Make Way For Canada Geese & Those Darn School Supplies Lists
What to love and loathe about living in East Greenwich this week.
RANT: I know. I can’t get off of the school thing. But here is one more thing I don’t get about schools these days – the supply list.
I am sure these existed back in the dark ages when I went to school. But I am also sure that they did not require breaking into the college savings account in order to fund. I vaguely remember some sort of book bag (translation in today’s language: backpack), a couple of Number 2’s (get your mind out of the toilet – I’m talking pencils), a few pens and lined paper notebooks. We didn’t buy book covers (unless you were Karen Widmeyer whose parents bought her EVERYTHING) – we made them out of brown paper grocery bags and then – this was the fun part – decorated them. That’s it. Some of the cool kids had lunchboxes with Wonderwoman and the Bionic Man (dating myself again), but the rest of us took the brown paper bags we didn’t use for book covers and stuck our sandwiches in them. Everything else was supplied by the school.
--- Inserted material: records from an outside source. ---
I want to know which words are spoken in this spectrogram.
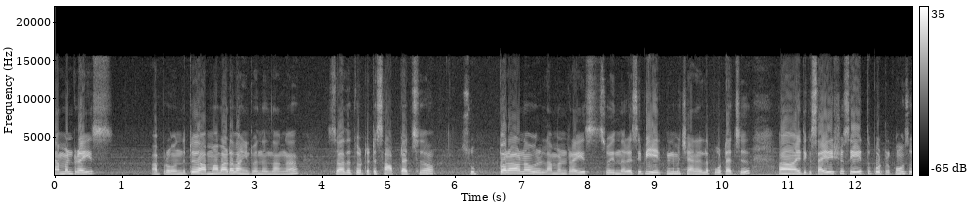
லெமன் ரைஸ் அப்புறம் வந்துட்டு அம்மா வடை வாங்கிட்டு வந்திருந்தாங்க. ஸோ அதை தொட்டுட்டு சாப்பிட்டாச்சு. சூப் சூப்பரான ஒரு லெமன் ரைஸ் ஸோ இந்த ரெசிபி ஏற்கனவே நம்ம சேனலில் போட்டாச்சு. இதுக்கு சைட் டிஷ்ஷும் சேர்த்து போட்டிருக்கோம். ஸோ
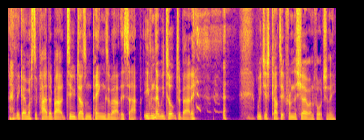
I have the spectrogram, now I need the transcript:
I think I must have had about two dozen pings about this app, even though we talked about it. we just cut it from the show, unfortunately.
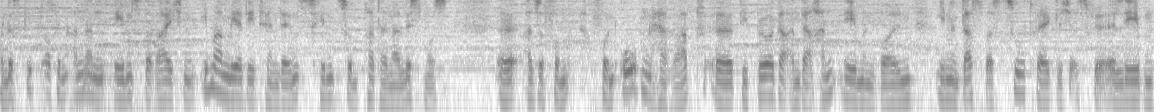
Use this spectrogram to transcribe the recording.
Und es gibt auch in anderen Lebensbereichen immer mehr die Tendenz hin zum Paternalismus, äh, also vom, von oben herab äh, die Bürger an der Hand nehmen wollen, ihnen das, was zuträglich ist für ihr Leben,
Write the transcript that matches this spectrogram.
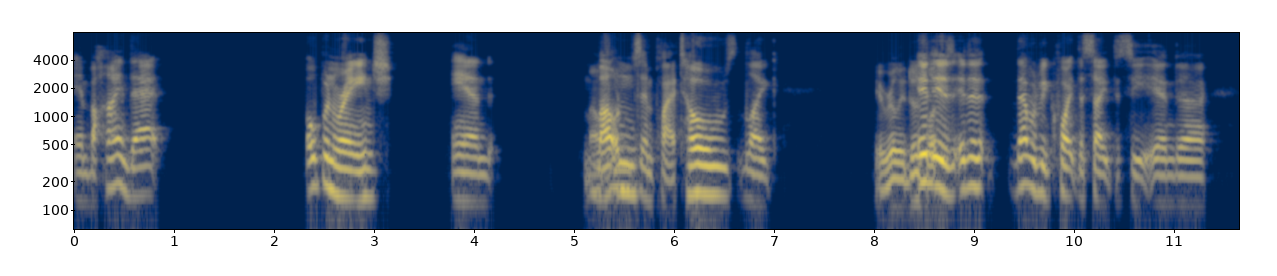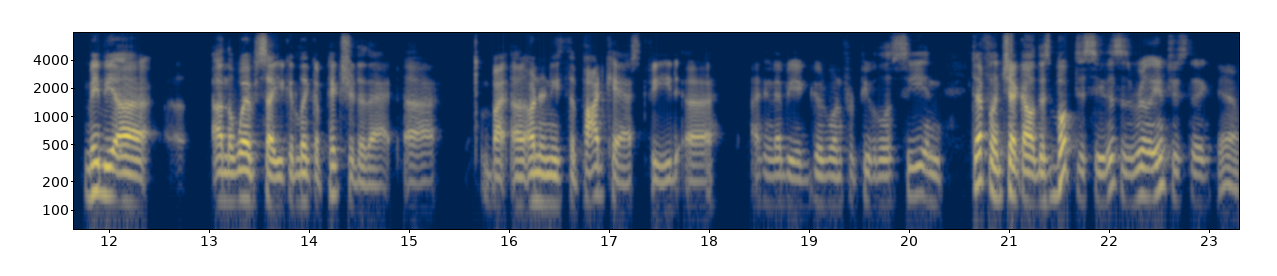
and behind that, open range and mountains and plateaus. Like It really does. It is. It look- is. It is. That would be quite the sight to see, and uh, maybe uh, on the website you could link a picture to that uh, by uh, underneath the podcast feed. Uh, I think that'd be a good one for people to see, and definitely check out this book to see. This is really interesting. Yeah.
Depending on the school, today’s school lists are sometimes ridiculously long and sometimes ridiculously specific. I get that it is all suggested. And I love that some require a smile.
But is Kleenex really better than the generic brand? And is Crayola the only coloring game in town?
Of course we parents all get everything on the list down to the last glue stick (doesn’t this stuff cause more illness or is that just a rumor?). After all, we don’t want our kid being branded “the one that didn’t bring in ...”
Also, it bothers me that we are all buying this stuff individually. I am sure there is some bulk price the schools could get and then we can buy the supplies – Crayola brand and all - from the schools. They can call it a Supplies Fee and we can call it a day rather than waste precious summer hours dragging our kids on a wild goose chase through all the big box stores on Bald Hill Road searching for the right number pencils and where the best deal on notebooks is.
I am also thinking that if the school acts as a middleman, some of those supplies might no longer be so necessary. It is a lot easier to make the list than stock the list. I know when I am shopping for food, if I can’t find something like, say Nutella (which I really can never find consistently – where do they shelve it?), I scratch it off the list and decide we can live without it for another week or two or ten.
I want to make it clear that I in no way blame the teachers for this gripe. I am the child of a teacher. I know that many teachers buy a lot of supplies out of pocket as well. Nor do I claim to be an expert in how many colored pencils (at a friend’s kids school in N.Y., they were specifically banned from getting the Rose Art brand so I guess we have it easy) thirty 5-year-olds can go through in a school year. I am sure there is some kind of new math at work here that I am not getting. But still, perhaps this whole thing needs a recalculation.
One more thing – if you are one of those parents that I saw waaaaaaay back in July stocking up on your supply list, I don’t like you. If there was ever a time for denial, it is now. I know, you are all smug right now and enjoying the fact that you don’t have to wrestle with the rest of us to get that last marbled notebook but really, who thinks about this stuff in July? That’s like buying Christmas cards in October. Oh wait, you probably do that too.
RAVE: Why do Canada geese – I have been corrected and told they are not Canadian as they are not residents of Canada – though I am not totally convinced; I’m on to the Canadians - they are secretly training these birds as part of their “WAMSTABWHHAGH” or “We Are Morally Superior to America Because We Have Healthcare And Great Hockey” campaign to infiltrate the US and mess it up with goose droppings ... anyway, as I was saying, why do these birds cross the road?
To get to the other side, of course. (We know they can fly because they have been spotted flapping as high as Mount Everest yet apparently, because they’re grazers, they prefer to be pedestrians.)
This morning, I was (trying) to turn left at the crowded 401/Route 2 intersection when all traffic stopped. Not because of some – as my friend Joy says, “doomoss” (sound it out) blocking the box - but to let a group of feathered flaneurs head over to ... where? Panera’s for a coffee break? Gold’s Gym for a workout? Dave’s for a little take-out sushi?
At any rate – or rather, at none, because they were in no hurry, it took a good five minute for them to leisurely amble across six lanes of traffic. One spread out its wings and stood in the middle of the road like a school crossing guard until most of the flock was safely across. And not a car honked, inched forward or cut into another lane. Bliss.
And now back to our regularly scheduled programming…